Looking for Answers?
You may have recovered from incurable or uncommon ills in unexpected ways. Some of you are seeking to relieve stress, anxiety, or pain, or to gain inner peace outside of common medical practices. Many in the healing arts are also looking for novel ways to relieve the suffering of others. And, many of you have been accused of woo woo.
Despite that, you moved forward in your search, right? That drive to make a change can come from health challenges, knowing your life is out of balance, an inner need to fulfill your life’s purpose. Or from desperation, when medical science offers no hope.
As an example, I had massive brain damage from prescription medication in my late teens. The doctors told my father I would be a vegetable the rest of my life.
I started noticing that prayers were answered when I had no answers. I found that meditation helped me focus and think more clearly. NLP (NeuroLinguistic Programming) taught me skills so that I could relearn how to learn. Reiki eased tension and relieved pain. Finally, I discovered virtual miracles from homeopathy and flower essences.
After my father died, one of his close friends and colleagues confessed to me. He said he and my father used to laugh at all the woo things I tried. They thought it was a big joke. He admitted ruefully that the joke was now on him, since his wife had become a Reiki practitioner, and his daughter had become a Reiki Master!
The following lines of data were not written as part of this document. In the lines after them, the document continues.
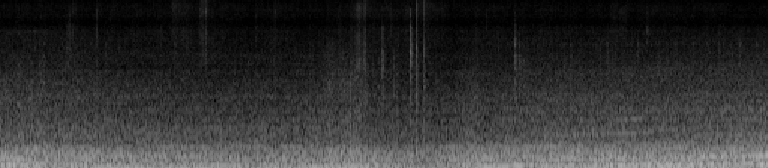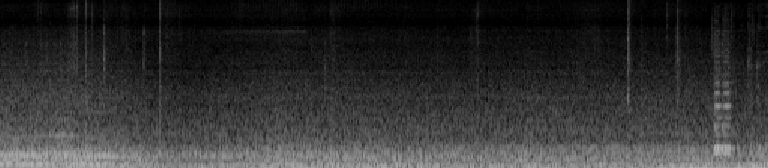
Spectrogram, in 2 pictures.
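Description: Car cabin noise while driving: steady engine and tyre rumble. About a third of the way in, the engine pitch rises over a few seconds, then falls away. A short tone sounds near the end.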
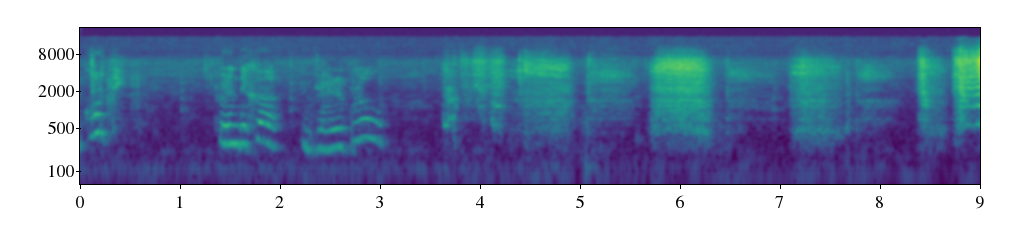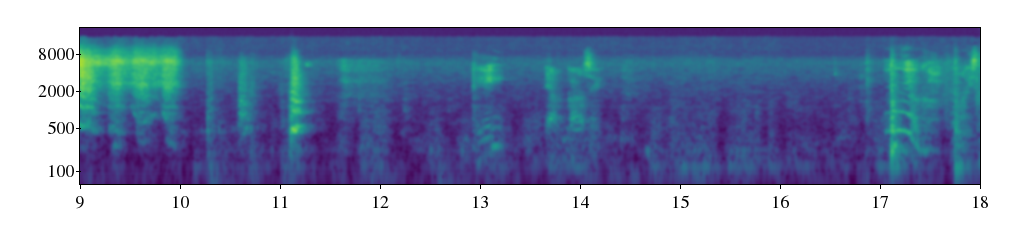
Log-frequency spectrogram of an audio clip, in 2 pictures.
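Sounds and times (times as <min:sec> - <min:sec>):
breathy puffs into balloon: 0:03.6 - 0:10.2.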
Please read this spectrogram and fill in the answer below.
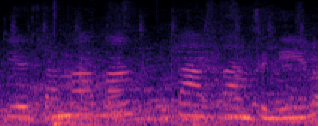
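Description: A woman speaking, with children's voices around her.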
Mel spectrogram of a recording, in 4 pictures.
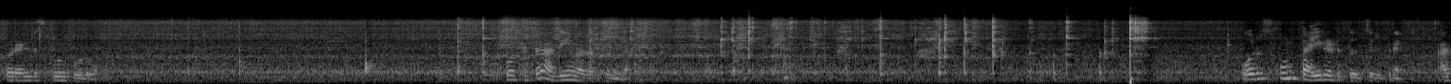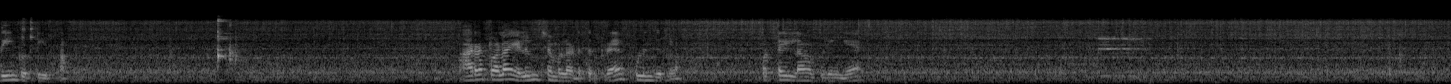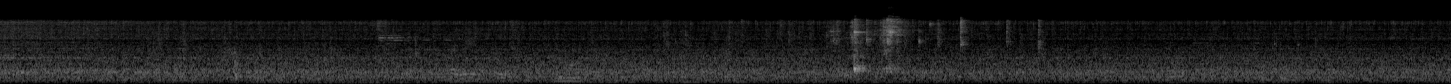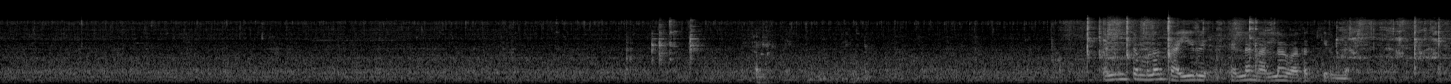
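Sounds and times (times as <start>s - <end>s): masala sizzling in a pot: 0.0s - 58.0s
brief high tone: 25.5s - 26.0s.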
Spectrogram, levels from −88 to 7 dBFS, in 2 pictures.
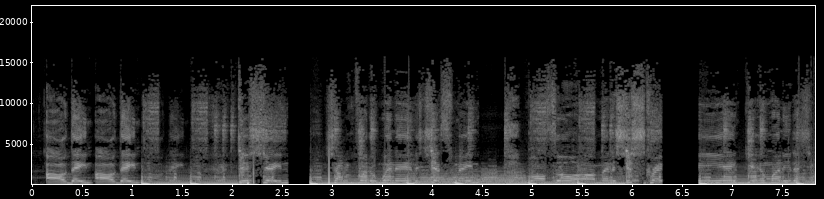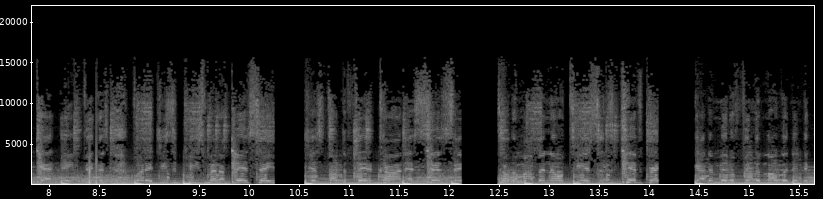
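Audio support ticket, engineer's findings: Loud pop, 2.15–2.24 s: likely a voltage step from a plug, switch or static discharge, shaped by the downstream circuitry into two close thumps about 15 dB above the signal. The sound keeps going underneath.

Loud pop, 2.96 s: likely a driver glitch or static spike. A single sharp pop, about 20 dB over the signal and roughly 30 ms long, sits on top of the continuing audio.

Loud pop, 8.40–8.49 s: likely a switch or plug transient. A double pop about 15 dB above the signal, with the sound running on beneath it.

Processor overload crackle, 3.37–3.88 s: CPU load exceeds what the audio thread can service. About 20 buffer deadlines are missed, and each missed buffer is skipped outright rather than held. The hard-edged gaps fit a buffer well under a millisecond. Heard as half a second of gritty tearing over the sound.

Processor overload crackle, 7.56–7.95 s: the same overload, with a denser run of skipped sub-millisecond buffers. 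It causes about 0.4 s of crackle that stops once the load drops.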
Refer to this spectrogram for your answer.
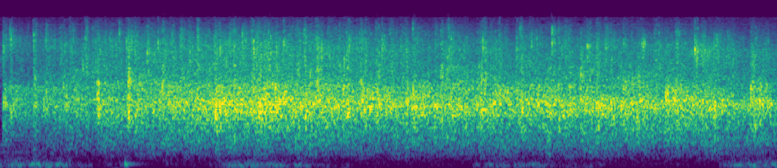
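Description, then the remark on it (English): A crowd on the No Stage applauds steadily for several seconds, welcoming a speaker, an activist of the CCC Switzerland, to a talk; a dense wash of many hands clapping at a fairly loud, even level, with faint low murmurs underneath. “Give him a welcome applause.”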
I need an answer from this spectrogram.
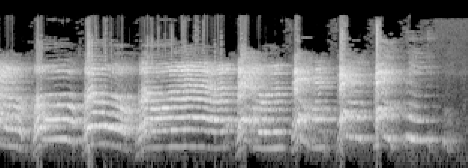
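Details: Puppies learning to howl give a loud, continuous, rich wailing that wavers up and down. Several voices seem to overlap, broken by sharp yips.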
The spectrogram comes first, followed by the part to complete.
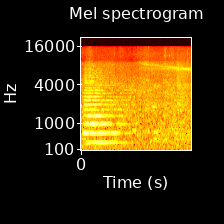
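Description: Electric local train's horn giving one short, single-pitched blast, about a second long, right at the start.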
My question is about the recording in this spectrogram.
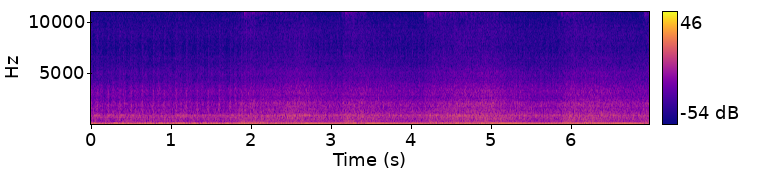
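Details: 1963 Volkswagen Karmann Ghia air-cooled engine, first run in over 10 years after parts replaced: even low rumble with slight swells in speed, no misses or knocks; normal running.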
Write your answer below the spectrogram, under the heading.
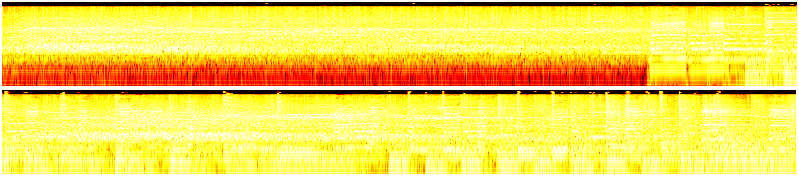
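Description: A crowd applauds loudly, a steady wash of clapping and cheering for about eight seconds, then music with a strong bass rhythm starts up and the applause fades beneath it.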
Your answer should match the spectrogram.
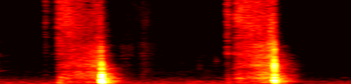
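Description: A large chef's knife chopping down through a peeled watermelon twice, each stroke a short cut ending in a sharp tap of the blade on the cutting board.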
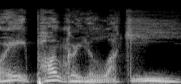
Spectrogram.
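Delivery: slow, deliberate, drawn-out tough drawl with a swooping swing. Retelling doing an impression at an event: Clint Eastwood impression. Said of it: "I start doing that to Clint".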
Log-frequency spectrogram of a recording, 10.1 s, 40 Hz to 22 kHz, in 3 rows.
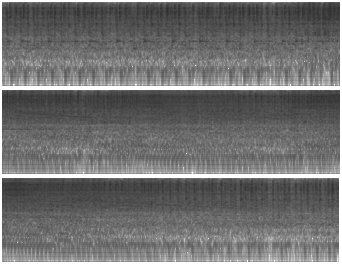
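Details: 1953 Harley-Davidson 74ci panhead V-twin, kick-started during tune-up with distributor timing being adjusted, gives an uneven, lumpy stumbling beat rather than a clean lope; running rough, cause suspected, not confirmed.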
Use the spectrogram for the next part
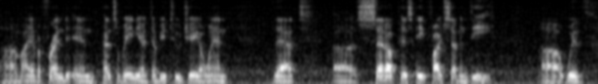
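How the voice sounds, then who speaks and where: A deep-voiced man hosting a livestream chats slowly and casually over amateur radio, folksy and rambling. The noisy ham radio channel hisses in the background.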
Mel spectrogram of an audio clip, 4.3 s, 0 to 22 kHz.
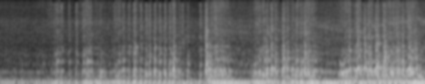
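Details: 1989 Toyota Corolla small body, free-revving while warming up after backfiring: revs climb and fall with a ragged, uneven stumble and clatter through the exhaust instead of a clean pull; misfiring, electrical problem suspected.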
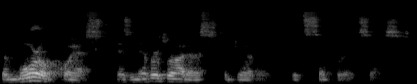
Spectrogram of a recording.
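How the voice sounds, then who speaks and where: A man presenting to a small faith gathering, reflective, quoting writers and pausing often. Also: medium pitch, dark tone, slightly rough, rough recording. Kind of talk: informal group talk.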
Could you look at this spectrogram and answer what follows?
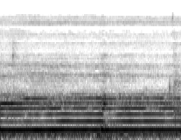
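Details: Normal sustained 'ah' phonation during a glossopharyngeal and vagus (cranial nerves IX and X) exam, with the examiner checking the uvula and soft palate for symmetry or deviation.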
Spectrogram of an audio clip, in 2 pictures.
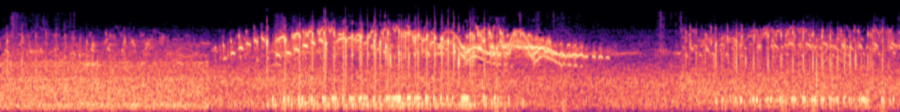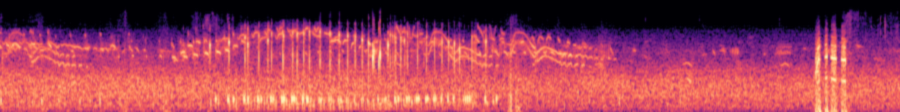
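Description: Common snipe drumming in its courtship display: three bouts of a fast pulsing hum, each swelling and then fading, made by the outer tail feathers in a diving flight, with higher notes rising and falling over each bout. A short sharp sound comes near the end.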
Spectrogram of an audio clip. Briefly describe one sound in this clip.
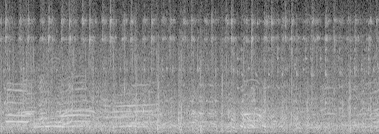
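A crowd of spectators cheers and shouts nearby, outdoors.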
What is Woo Woo?
“Woo woo” is a derogatory label hurled by professional skeptics. Even though doctors themselves continue to order some tests and surgeries that have been disproven, the label is mainly directed at practices outside of the medical sciences.
“Woo woo” accuses people who are seeking health or self-empowerment of foolishness. No matter that many formerly woo practices have proven their value. Or that wisdom or folk traditions are themselves the source of many pharmaceuticals.
If we took away the emotional content, this accusation only means that woo woo is unproven in terms of today’s science. And, it is quickly moving to the mainstream. It is popular because it solves a lot of wellness challenges. So perhaps, woo woo is starting to mean creative and innovative ways to heal ourselves. But is it unscientific?
Woo Woo and Science
Science is not static or fixed. It sometimes moves forward by hard, detailed work and systematic thinking. And sometimes by innovative, creative exploration. It may even embrace what was formerly considered woo woo.
In the 1970’s, if someone claimed that we could change our bodies by changing our thoughts, they were poo-pooed. It was called “metaphysical thinking” back then (meta=beyond, i.e. beyond what is known in physics).
Then medical researchers saw how beliefs, emotions, the nervous system, and the immune system all interact. They created a new field of study: psycho-neuro-immunology. In other words, our thoughts do affect our body. Solid science!
Woo Woo Innovative Answers
Sometimes medical science finds itself boxed in because it doesn’t have all the answers. People sincerely or desperately searching for answers can help science break out of that box.
In the early 2000’s researchers surveyed people receiving cancer treatment. About 60% were also using alternative therapies. And most of those were not telling their doctors. But they told each other. And word spread about what helped to reduce nausea, pain, depression, and anxiety, and what made them feel better.
Doctors realized some herbs might conflict with prescribed medications. And that they needed to listen to their patients.
The result? Researchers investigated the “alternative” treatments and found several to be effective. They are now “Integrative,” alongside mainstream therapies. Even cancer experts recommend massage and other touch therapies, yoga, mind-body approaches, acupuncture, and sometimes herbal medicines and aromatherapy. And hospitals offer them because there is a low risk of harm, and because patients request them.
Wellness — intuition, intention, and practice
As we hone in on our search for wellness, we need all our tools. Body and mind as one. To use intention, focus, and intuition. Above all, to practice new wellness skills. We may find that our bodies, our “gut instinct” knows what it needs to support our health.
As we explore with curiosity how our bodies respond to our thoughts; that our health improves by changing our diet; how we achieve greater harmony by meditation; how we calm our stresses and relieve pain by mindful exercise, yoga, massage, tai chi, or Qigong; that wisdom traditions and indigenous cultures can guide and direct us; –we create our well-being and contribute to that of others.
And as we continue to empower ourselves to find better health, science may follow.
(For citations or references, I invite you to contact me.)